What do people want when they sign up to serve?  What do they hope to accomplish?  What do they want in return? 

It's obviously not money.  It's also not about prestige.  It's not recognition.  It's not honor.  It's not power.  

When people sign up to serve, more than anything else, they want to know that they are making a difference in the lives of people.  

Volunteers serve for the income. They serve for the outcome.

People volunteer because they want to know that their service is helping people come to Christ and helping people to grow in their faith.   

As a leader of volunteers, it is important that you consistently show people that they are making a difference.  

Tell them the stories about life change.  

Tell them the stories about the impact they are making.  

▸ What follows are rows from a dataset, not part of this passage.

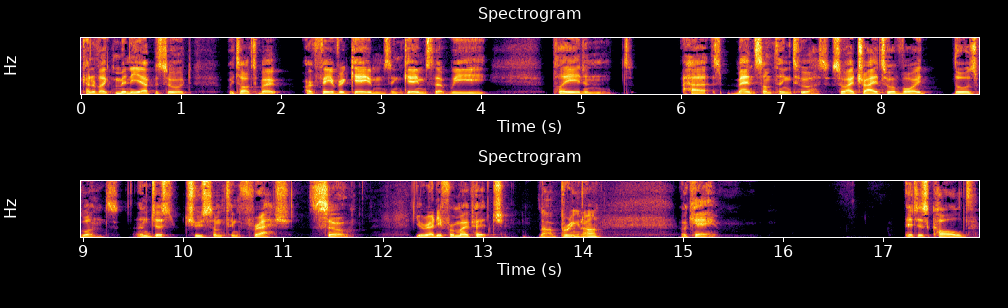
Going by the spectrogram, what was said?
kind of like mini episode, we talked about our favorite games and games that we played and has meant something to us. So I tried to avoid those ones and just choose something fresh. So you ready for my pitch? Ah, bring it on. Okay. It is called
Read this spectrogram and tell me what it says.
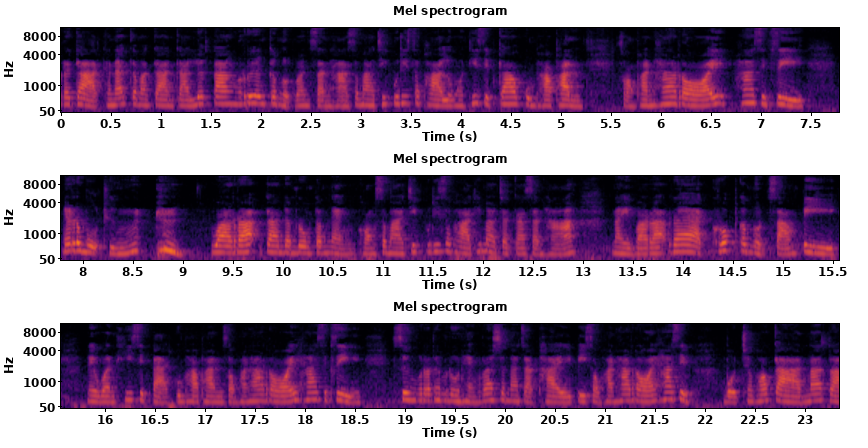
ประกาศคณะกรรมการการเลือกตั้งเรื่องกำหนดวันสรรหาสมาชิกวุฒิสภาลงวันที่ 19 กุมภาพันธ์ 2554 ได้ระบุถึงวาระการดำรงตำแหน่งของสมาชิกวุฒิสภาที่มาจากการสรรหา ในวาระแรกครบกำหนด 3 ปี ในวันที่ 18 กุมภาพันธ์ 2554 ซึ่งรัฐธรรมนูญแห่งราชอาณาจักรไทย ปี 2550 บทเฉพาะการมาตรา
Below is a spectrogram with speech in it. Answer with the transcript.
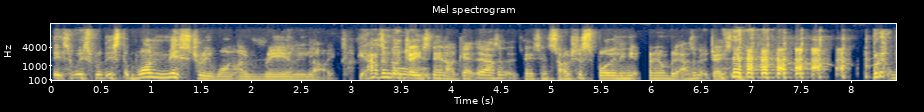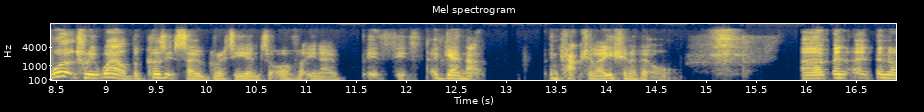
it's, it's it's the one mystery one I really like. Like it hasn't got Mm. Jason in. I get it hasn't got Jason, so I was just spoiling it for anyone, but it hasn't got Jason. but it works really well because it's so gritty and sort of you know it's it's again that encapsulation of it all. Um, and and and uh,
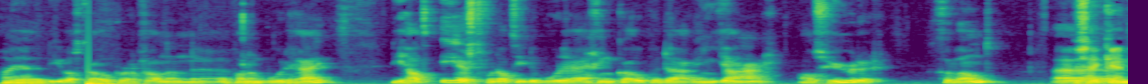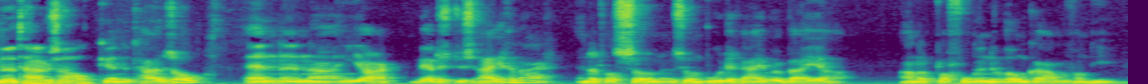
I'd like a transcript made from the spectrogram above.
Oh ja. Eh, die was koper van een, eh, van een boerderij. Die had eerst, voordat hij de boerderij ging kopen, daar een jaar als huurder gewoond. Dus hij kende het huis al. kende het huis al. En na een jaar werden ze dus eigenaar. En dat was zo'n zo'n boerderij waarbij je aan het plafond in de woonkamer van die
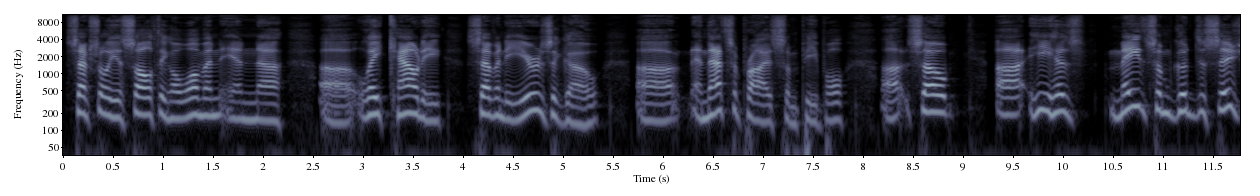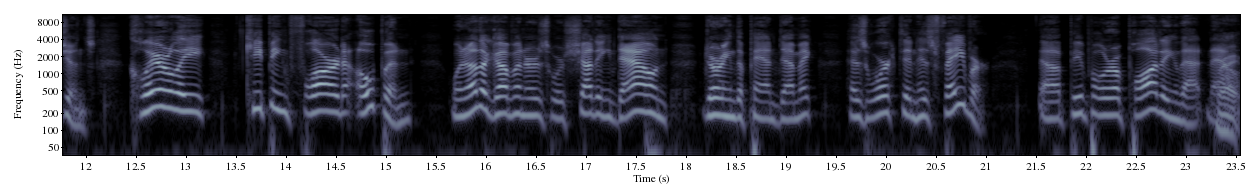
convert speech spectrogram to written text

Tell them the stories about how God is using them. 

And this also relates to helping people seize the opportunity to be on your volunteer team.  Cast vision about what God can do through their life and service. Cast vision about the spiritual growth they will experience through serving.  

When a volunteer experiences God working through their life to influence others, it is an amazing feeling.  It ignites a fire in their heart to keep serving.  It also brings joy, fulfillment and adds fire to their passion to help others experience the love of Christ. 

Implement these steps into your ministry.

Cast vision about how God can use potential volunteers to make an impact when they start serving.

Tell the stories of the difference volunteers are making. Capture these on video or share them in person.

Keep pointing people to the "why" they are serving. 

This morning, I was thinking about a time when I wanted to honor and encourage the volunteers in our children's ministry.  I had a banquet for them with food, a gift and verbal confirmation of how God was using them to reach kids and families. 

A few weeks before the banquet, I had contacted about 15 families and asked if their child could come and help encourage the volunteers.  We had the kids hide in one of the rooms until the end of the banquet.  I started playing the song "Thank You for Giving to the Lord."  As the music was playing, the kids started coming in and telling the volunteers "thank you for serving and making a difference in my life."  I know it may sound "cheesy" to do this, but there was not a dry eye in the house.  

The volunteers were inspired and encouraged.  Why?  Because they could physically see the difference they were making.  It was what they longed for and that night they saw it.  

Few questions to think about as we wrap this up:

How often do you tell your volunteers "thank you for serving and making a difference?"

Do you consistently cast vision for what God can do through the lives of those who volunteer?

Do you show your volunteers how they are making an impact?

Volunteers who see and know the difference they are making will continue to volunteer for the long haul.